Description of the task >>
Repeat each entry exactly. Drop every image.

Start of Data excerpts

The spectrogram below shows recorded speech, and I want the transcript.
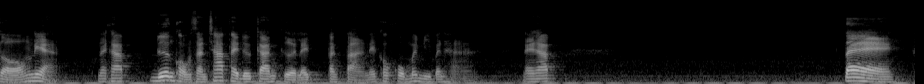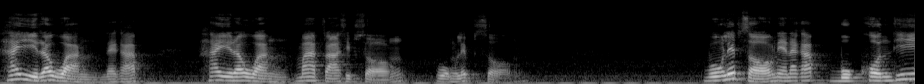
12 เนี่ยนะครับเรื่องของสัญชาติไทยโดยการเกิดอะไรต่างๆเนี่ยเขาคงไม่มีปัญหานะครับ แต่ให้ระวังนะครับให้ระวังมาตรา 12 วงเล็บ 2 วงเล็บ2เนี่ยนะครับบุคคลที่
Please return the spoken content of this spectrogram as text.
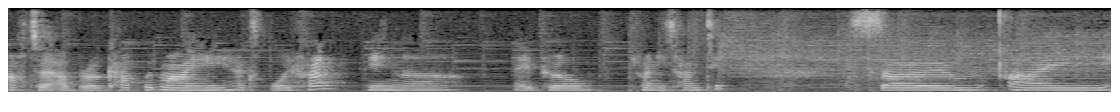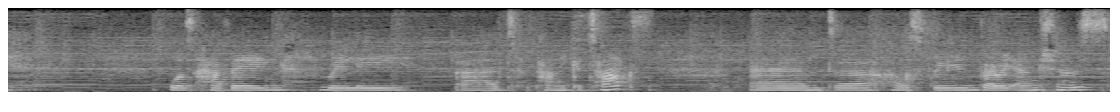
after I broke up with my ex-boyfriend in uh, April 2020. So I was having really bad panic attacks and uh, I was feeling very anxious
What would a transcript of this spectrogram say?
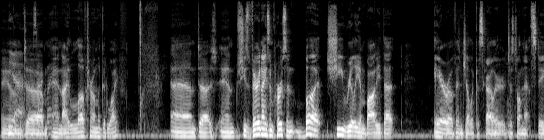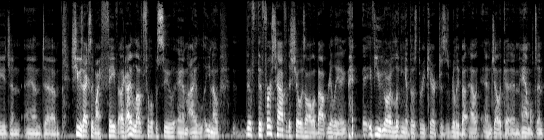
and Yeah, um, and I loved her on The Good Wife, and uh, and she's very nice in person, but she really embodied that air of Angelica Schuyler just on that stage, and and um, she was actually my favorite. Like I loved Phillipa Soo, and I you know the the first half of the show is all about really if you are looking at those three characters, it's really about Angelica and Hamilton,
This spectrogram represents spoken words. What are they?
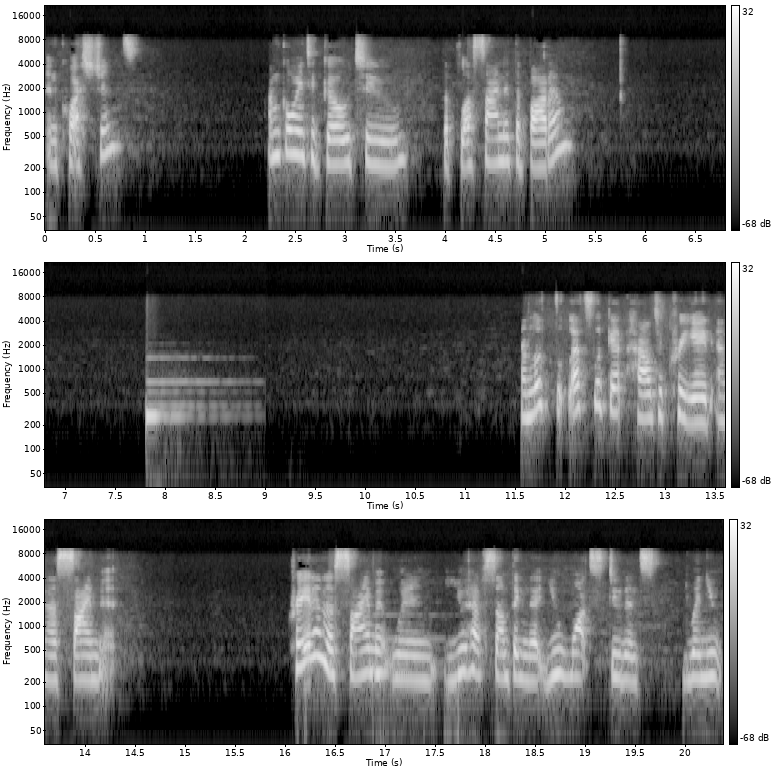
and questions. I'm going to go to the plus sign at the bottom. And let's, let's look at how to create an assignment. Create an assignment when you have something that you want students, when you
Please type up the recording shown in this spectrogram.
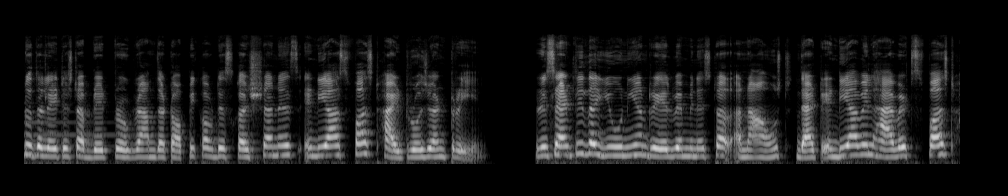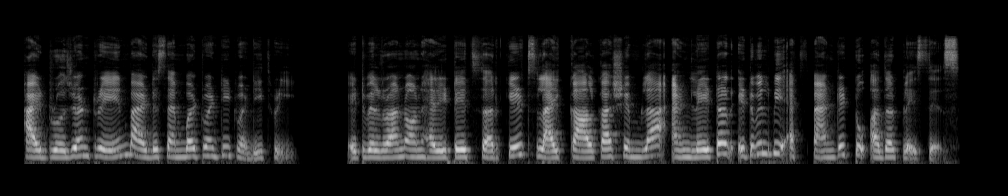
to the latest update program. The topic of discussion is India's first hydrogen train. Recently, the Union Railway Minister announced that India will have its first hydrogen train by December 2023. It will run on heritage circuits like Kalka Shimla and later it will be expanded to other places.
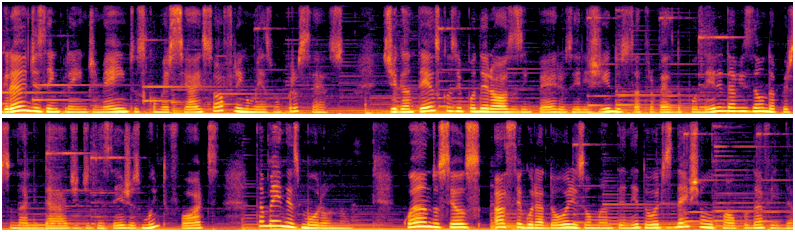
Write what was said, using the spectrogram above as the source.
Grandes empreendimentos comerciais sofrem o mesmo processo. Gigantescos e poderosos impérios erigidos através do poder e da visão da personalidade de desejos muito fortes também desmoronam quando seus asseguradores ou mantenedores deixam o palco da vida.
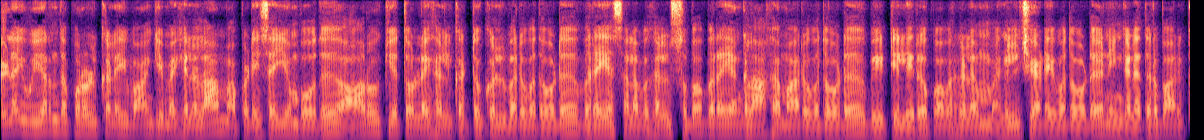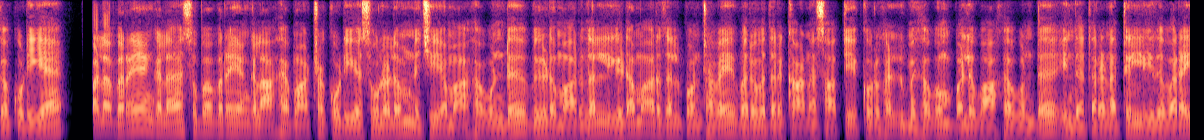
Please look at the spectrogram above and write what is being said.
விலை உயர்ந்த பொருட்களை வாங்கி மகிழலாம். அப்படி செய்யும் போது ஆரோக்கிய தொல்லைகள் கட்டுக்குள் வருவதோடு விரய செலவுகள் சுப விரயங்களாக மாறுவதோடு வீட்டில் இருப்பவர்களும் மகிழ்ச்சி அடைவதோடு நீங்கள் எதிர்பார்க்கக்கூடிய பல விரயங்களை சுப விரயங்களாக மாற்றக்கூடிய சூழலும் நிச்சயமாக உண்டு. வீடு மாறுதல் இடமாறுதல் போன்றவை வருவதற்கான சாத்தியக்கூறுகள் மிகவும் வலுவாக உண்டு. இந்த தருணத்தில் இதுவரை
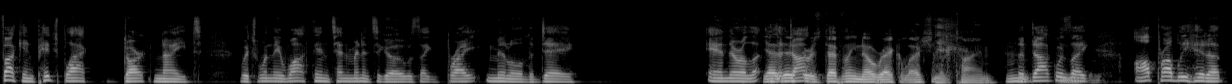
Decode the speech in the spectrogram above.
fucking pitch black dark night which when they walked in 10 minutes ago it was like bright middle of the day and there were Yeah, the there, doc there was definitely no recollection of time. the doc was like i'll probably hit up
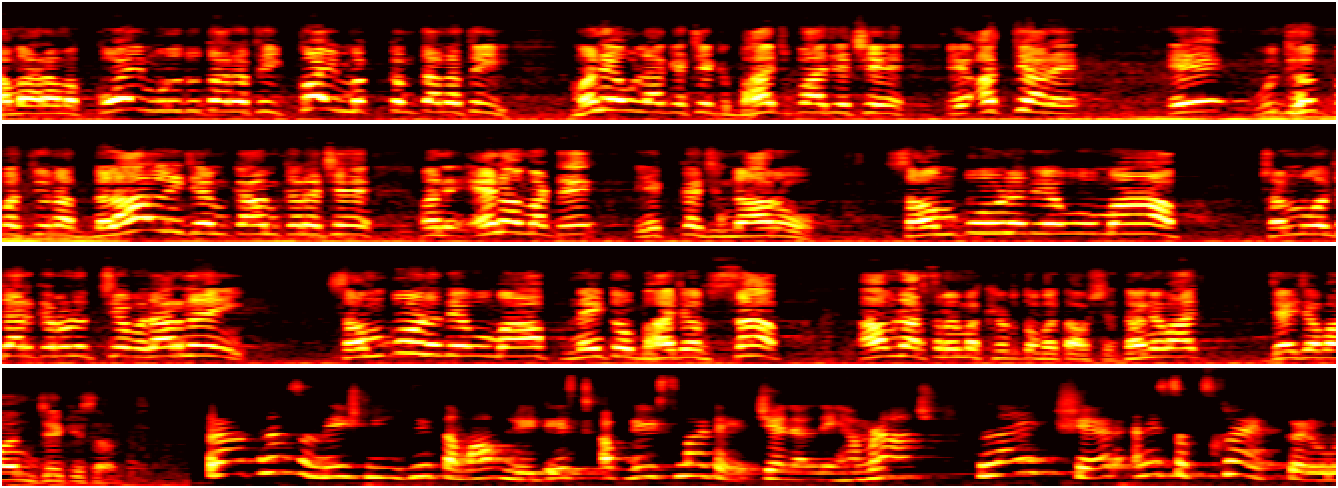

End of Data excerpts

Answer below >>
The spectrogram below shows recorded speech, and I want the transcript.
12 เนี่ยนะครับเรื่องของสัญชาติไทยโดยการเกิดอะไรต่างๆเนี่ยเขาคงไม่มีปัญหานะครับ แต่ให้ระวังนะครับให้ระวังมาตรา 12 วงเล็บ 2 วงเล็บ2เนี่ยนะครับบุคคลที่
Please return the spoken content of this spectrogram as text.
after I broke up with my ex-boyfriend in uh, April 2020. So I was having really bad panic attacks and uh, I was feeling very anxious
What would a transcript of this spectrogram say?
and Yeah, um, and I loved her on The Good Wife, and uh, and she's very nice in person, but she really embodied that air of Angelica Schuyler just on that stage, and and um, she was actually my favorite. Like I loved Phillipa Soo, and I you know the the first half of the show is all about really if you are looking at those three characters, it's really about Angelica and Hamilton,
This spectrogram represents spoken words. What are they?
and questions. I'm going to go to the plus sign at the bottom. And let's, let's look at how to create an assignment. Create an assignment when you have something that you want students, when you
Please type up the recording shown in this spectrogram.
to the latest update program. The topic of discussion is India's first hydrogen train. Recently, the Union Railway Minister announced that India will have its first hydrogen train by December 2023. It will run on heritage circuits like Kalka Shimla and later it will be expanded to other places.
Write what was said, using the spectrogram above as the source.
Grandes empreendimentos comerciais sofrem o mesmo processo. Gigantescos e poderosos impérios erigidos através do poder e da visão da personalidade de desejos muito fortes também desmoronam quando seus asseguradores ou mantenedores deixam o palco da vida.
Please look at the spectrogram above and write what is being said.
விலை உயர்ந்த பொருட்களை வாங்கி மகிழலாம். அப்படி செய்யும் போது ஆரோக்கிய தொல்லைகள் கட்டுக்குள் வருவதோடு விரய செலவுகள் சுப விரயங்களாக மாறுவதோடு வீட்டில் இருப்பவர்களும் மகிழ்ச்சி அடைவதோடு நீங்கள் எதிர்பார்க்கக்கூடிய பல விரயங்களை சுப விரயங்களாக மாற்றக்கூடிய சூழலும் நிச்சயமாக உண்டு. வீடு மாறுதல் இடமாறுதல் போன்றவை வருவதற்கான சாத்தியக்கூறுகள் மிகவும் வலுவாக உண்டு. இந்த தருணத்தில் இதுவரை
Decode the speech in the spectrogram above.
fucking pitch black dark night which when they walked in 10 minutes ago it was like bright middle of the day and there were Yeah, the there, doc there was definitely no recollection of time. the doc was like i'll probably hit up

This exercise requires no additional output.